I get that every family has their own thing, but both of these just seem flat out wrong to me. The nicest gift? What if the nicest gift is a plasma screen TV? Also, “small gifts or necessities” being the sole gifts from Santa also seems crazy to me. If I was a kid and all Santa got me was a toothbrush and some M&Ms, my first thought would have been, “What the fuck does he need the elves for?”
Speaking of elves, I decided to get some expert opinions on the matter, including from a couple of mall Santas and an elf to boot. Santa Russ, a mall Santa in Arizona, agrees wholeheartedly with me, “In the stockings should be some sweets and other small trinkets. Kind of like extra freebies from Santa, but not the main Santa gift. It’s like the toy in your happy meal.”
Gary Hicks, Arizona’s Littlest Santa, adds, “You would need to think of who the stocking belongs to. For kids, I’d say anything small, like candy, fruit and small toys.

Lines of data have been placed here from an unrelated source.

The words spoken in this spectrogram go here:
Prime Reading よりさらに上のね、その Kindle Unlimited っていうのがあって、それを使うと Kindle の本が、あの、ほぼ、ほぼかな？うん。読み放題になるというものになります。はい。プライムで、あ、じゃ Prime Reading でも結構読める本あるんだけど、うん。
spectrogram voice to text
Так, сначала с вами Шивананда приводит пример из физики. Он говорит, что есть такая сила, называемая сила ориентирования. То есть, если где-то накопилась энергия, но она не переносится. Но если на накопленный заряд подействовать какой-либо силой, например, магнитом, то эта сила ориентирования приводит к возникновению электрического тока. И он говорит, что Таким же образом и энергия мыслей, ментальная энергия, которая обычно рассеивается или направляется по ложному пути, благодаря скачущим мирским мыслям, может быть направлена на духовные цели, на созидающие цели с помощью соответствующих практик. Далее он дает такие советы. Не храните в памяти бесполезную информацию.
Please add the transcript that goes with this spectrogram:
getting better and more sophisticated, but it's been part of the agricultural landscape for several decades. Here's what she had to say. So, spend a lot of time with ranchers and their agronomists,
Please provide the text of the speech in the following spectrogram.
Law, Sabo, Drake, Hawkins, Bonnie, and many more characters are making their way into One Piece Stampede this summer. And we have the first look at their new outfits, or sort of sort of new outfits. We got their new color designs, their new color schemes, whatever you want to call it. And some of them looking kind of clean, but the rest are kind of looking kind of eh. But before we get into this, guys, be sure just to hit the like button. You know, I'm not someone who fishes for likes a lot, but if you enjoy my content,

For someone older, you could do smaller, nicer things. If a nice pair of jewelry was the only ‘big present’ though, then save that for under the tree.” His daughter, who plays his elf and goes by “Sugarplum” this time of year, says that perfume is also a good stocking stuffer.

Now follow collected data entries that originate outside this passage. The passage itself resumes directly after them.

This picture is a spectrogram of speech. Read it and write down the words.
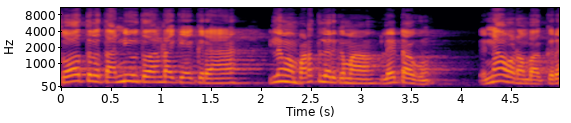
சோத்தில் தண்ணி ஊற்ற தாண்டா கேட்குறேன் இல்லைம்மா படத்தில் இருக்கம்மா. லேட் ஆகும். என்ன படம் பார்க்குற?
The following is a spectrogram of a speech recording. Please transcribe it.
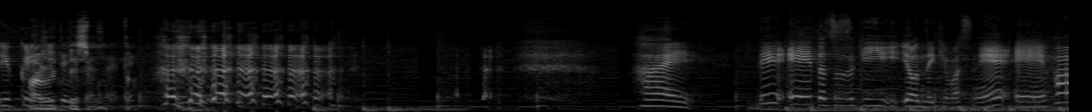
ゆっくり聞いてくださいね。はい。で、えー、と続き読んでいきますね、えーファ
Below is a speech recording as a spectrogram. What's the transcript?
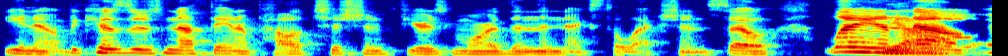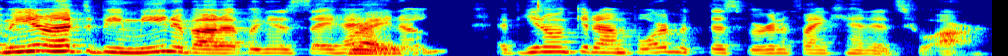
you know because there's nothing a politician fears more than the next election. So letting them yeah. know i mean you don't have to be mean about it but you're going to say hey right. you know if you don't get on board with this we're going to find candidates who are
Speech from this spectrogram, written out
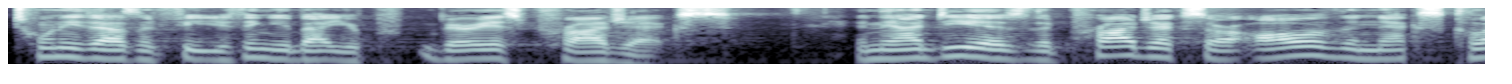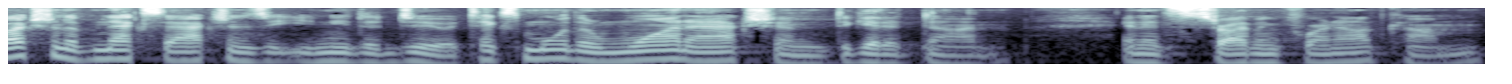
20,000 feet, you're thinking about your various projects. And the idea is that projects are all of the next collection of next actions that you need to do. It takes more than one action to get it done, and it's striving for an outcome.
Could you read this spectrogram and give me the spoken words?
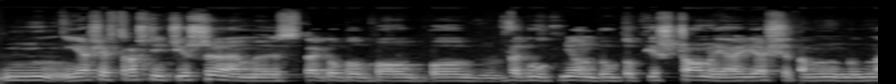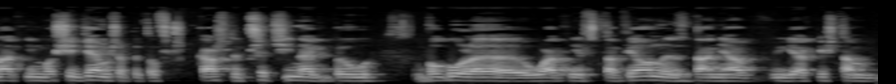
Mm, ja się strasznie cieszyłem z tego, bo, bo, bo według mnie on był dopieszczony. Ja, ja się tam nad nim osiedziałem, żeby to każdy przecinek był w ogóle ładnie wstawiony, zdania jakieś tam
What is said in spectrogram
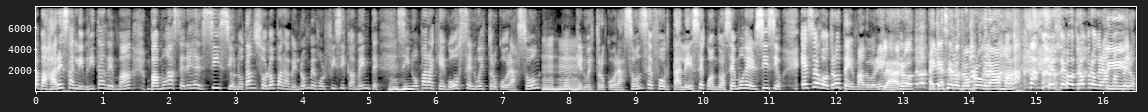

All useful advice, but then I figured, elves and Santas aren’t the only ones in the know — lingerie models, surely, would also know a thing or two about what can and can’t go into a stocking? To that end, Fah Sky says that perfume specifically should not go into a stocking, as it weighs the stocking down and changes the shape too much. Instead, she recommends “something sexy, like satin pajamas. That way, it will be small and will have a nice touch when she puts her hand in the stocking.” Aside from that, she says stocking stuffers should range from about $10 to $30.
Amanda Kelly, a lingerie model who goes by Kitten with Fangs, says, “My mom is a die-hard Christmas enthusiast and her stocking theory was that it was nothing too expensive, but it also had to be exciting and fun, so she’d also shove in a DVD or something like that. I don’t really do stockings now, but I do think that a giant dildo would make a great stocking stuffer! That would fit perfectly! Though I didn’t get that from my mom. Anyway, you want someone to be surprised or laugh from their stocking — that should be a requirement.”

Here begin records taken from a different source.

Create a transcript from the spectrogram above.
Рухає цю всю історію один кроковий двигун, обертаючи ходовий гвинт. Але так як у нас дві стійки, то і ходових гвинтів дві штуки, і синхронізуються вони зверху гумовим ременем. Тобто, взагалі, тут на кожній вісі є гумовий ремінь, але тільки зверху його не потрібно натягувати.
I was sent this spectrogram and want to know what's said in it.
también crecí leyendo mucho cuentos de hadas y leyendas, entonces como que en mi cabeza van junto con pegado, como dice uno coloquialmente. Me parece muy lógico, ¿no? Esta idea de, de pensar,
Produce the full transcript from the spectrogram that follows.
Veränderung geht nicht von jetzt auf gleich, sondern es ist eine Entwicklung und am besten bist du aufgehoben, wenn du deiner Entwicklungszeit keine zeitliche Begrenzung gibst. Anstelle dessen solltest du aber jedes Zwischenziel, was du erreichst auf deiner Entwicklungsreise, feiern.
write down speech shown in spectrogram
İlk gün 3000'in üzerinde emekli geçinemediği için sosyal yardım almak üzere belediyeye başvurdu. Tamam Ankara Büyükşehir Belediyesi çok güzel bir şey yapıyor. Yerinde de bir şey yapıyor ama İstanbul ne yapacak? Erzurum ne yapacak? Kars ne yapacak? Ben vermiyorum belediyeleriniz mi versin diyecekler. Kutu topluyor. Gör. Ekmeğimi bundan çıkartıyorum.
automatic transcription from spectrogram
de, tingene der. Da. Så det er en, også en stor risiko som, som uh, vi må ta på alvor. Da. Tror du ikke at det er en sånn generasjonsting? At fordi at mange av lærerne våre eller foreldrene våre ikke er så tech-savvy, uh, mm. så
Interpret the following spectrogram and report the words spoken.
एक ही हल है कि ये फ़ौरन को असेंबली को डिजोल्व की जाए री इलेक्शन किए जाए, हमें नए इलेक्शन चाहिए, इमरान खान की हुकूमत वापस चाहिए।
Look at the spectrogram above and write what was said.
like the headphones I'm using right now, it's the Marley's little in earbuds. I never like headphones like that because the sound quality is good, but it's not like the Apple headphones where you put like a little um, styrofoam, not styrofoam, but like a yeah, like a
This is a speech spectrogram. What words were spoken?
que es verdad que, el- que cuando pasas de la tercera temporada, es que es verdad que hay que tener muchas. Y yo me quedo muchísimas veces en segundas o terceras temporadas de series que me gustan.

The final person I turned to helped to put all of this into perspective. Aileen Avery, a gift-giving expert and author of Gift Rap: The History and Art of Gift Giving, tells me, “For my husband, Dave, he always got candy and an orange or apple. My parents were much more practical, as I got toiletries along with a bunch of candy — never fruit. When Dave and I began giving each other stockings, he was shocked by the fancy shaving cream I put in his stocking. I had no idea that was inappropriate!”
She goes on to say, “You learn what goes into a stocking from Santa Claus (aka your parents) at an early age, and then you carry that tradition on as you become an adult and a parent yourself.”
Given that, I guess it’s much more diplomatic for me to say that nothing is “right” or “wrong” when it comes to stocking stuffers — it all just comes down to your own personal traditions and tastes. So, if my wife wants to put an overpriced Woody doll in a stocking, that should be fine. If Kelly believes that no stocking is complete without a dildo, then, well, good for her.
‘Tis the season, after all.